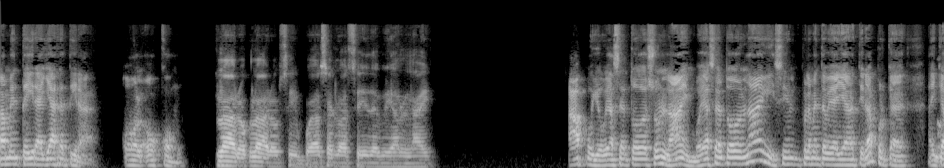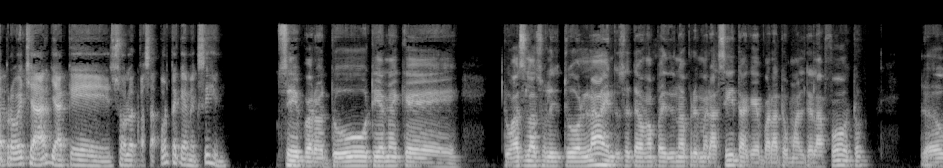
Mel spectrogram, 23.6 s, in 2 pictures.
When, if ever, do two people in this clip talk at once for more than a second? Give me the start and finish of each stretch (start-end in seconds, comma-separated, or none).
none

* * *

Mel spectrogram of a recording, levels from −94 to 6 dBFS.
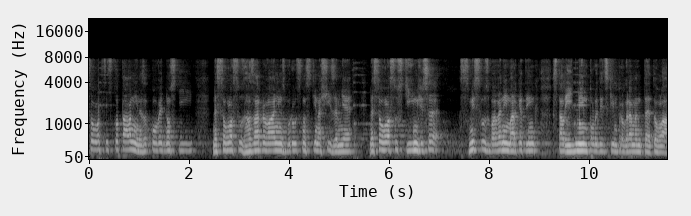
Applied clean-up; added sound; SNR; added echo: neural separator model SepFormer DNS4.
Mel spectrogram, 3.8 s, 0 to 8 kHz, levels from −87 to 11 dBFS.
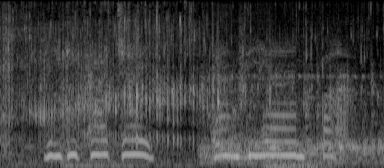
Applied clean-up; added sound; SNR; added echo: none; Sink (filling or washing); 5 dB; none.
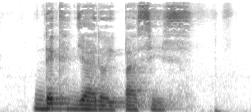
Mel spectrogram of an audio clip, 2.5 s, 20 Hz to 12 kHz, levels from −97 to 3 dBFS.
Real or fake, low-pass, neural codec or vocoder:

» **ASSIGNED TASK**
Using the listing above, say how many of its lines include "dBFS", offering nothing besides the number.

» **WRITTEN ANSWER**
3